> **Records supplied**:
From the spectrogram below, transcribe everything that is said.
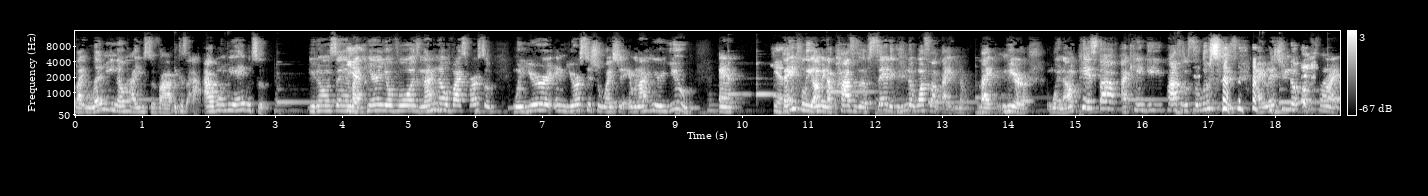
like, let me know how you survive because I, I won't be able to. You know what I'm saying? Yeah. Like hearing your voice, and I know vice versa. When you're in your situation, and when I hear you, and yeah. Thankfully, I'm in a positive setting because you know once I'm like, know, like here, when I'm pissed off, I can't give you positive solutions. I let you know up front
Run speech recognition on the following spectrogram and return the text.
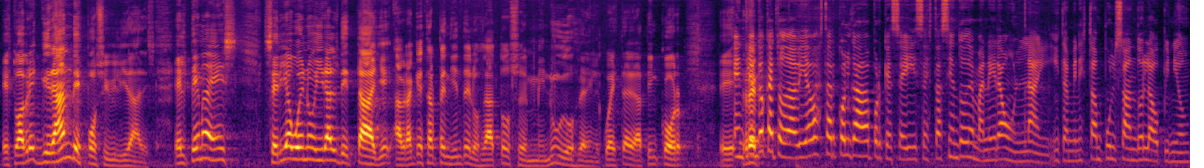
esto abre grandes posibilidades. El tema es, sería bueno ir al detalle, habrá que estar pendiente de los datos eh, menudos de la encuesta de Datincorp. Eh, Entiendo que todavía va a estar colgada porque se, se está haciendo de manera online y también están pulsando la opinión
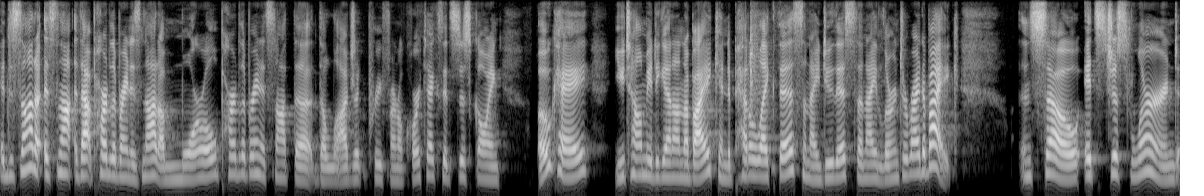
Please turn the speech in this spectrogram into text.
it's not it's not that part of the brain is not a moral part of the brain it's not the the logic prefrontal cortex it's just going okay you tell me to get on a bike and to pedal like this and i do this then i learn to ride a bike and so it's just learned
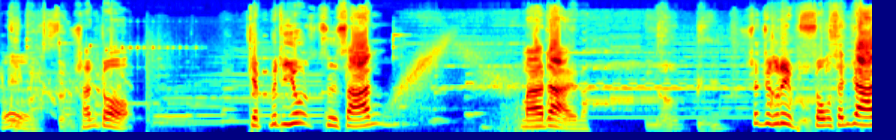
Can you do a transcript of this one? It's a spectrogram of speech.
โอ้ฉันก็ เก็บวิทยุสื่อสาร มาได้นะฉันจึงรีบส่งสัญญาณ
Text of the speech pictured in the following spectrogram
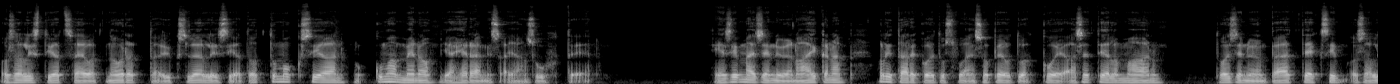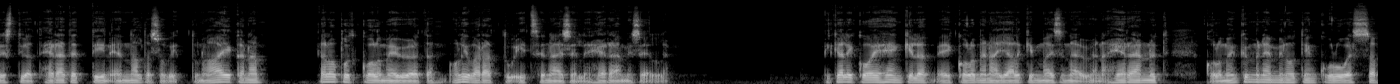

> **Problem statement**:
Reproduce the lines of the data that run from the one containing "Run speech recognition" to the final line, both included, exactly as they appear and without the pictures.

> **Answer to the exercise**:
Run speech recognition on the following spectrogram and return the text.
esto abre grandes posibilidades. El tema es, sería bueno ir al detalle, habrá que estar pendiente de los datos eh, menudos de la encuesta de Datincorp. Eh, Entiendo que todavía va a estar colgada porque se, se está haciendo de manera online y también están pulsando la opinión
Please turn the speech in this spectrogram into text.
it's not it's not that part of the brain is not a moral part of the brain it's not the the logic prefrontal cortex it's just going okay you tell me to get on a bike and to pedal like this and i do this then i learn to ride a bike and so it's just learned
Can you do a transcript of this one? It's a spectrogram of speech.
โอ้ฉันก็ เก็บวิทยุสื่อสาร มาได้นะฉันจึงรีบส่งสัญญาณ
Text of the speech pictured in the following spectrogram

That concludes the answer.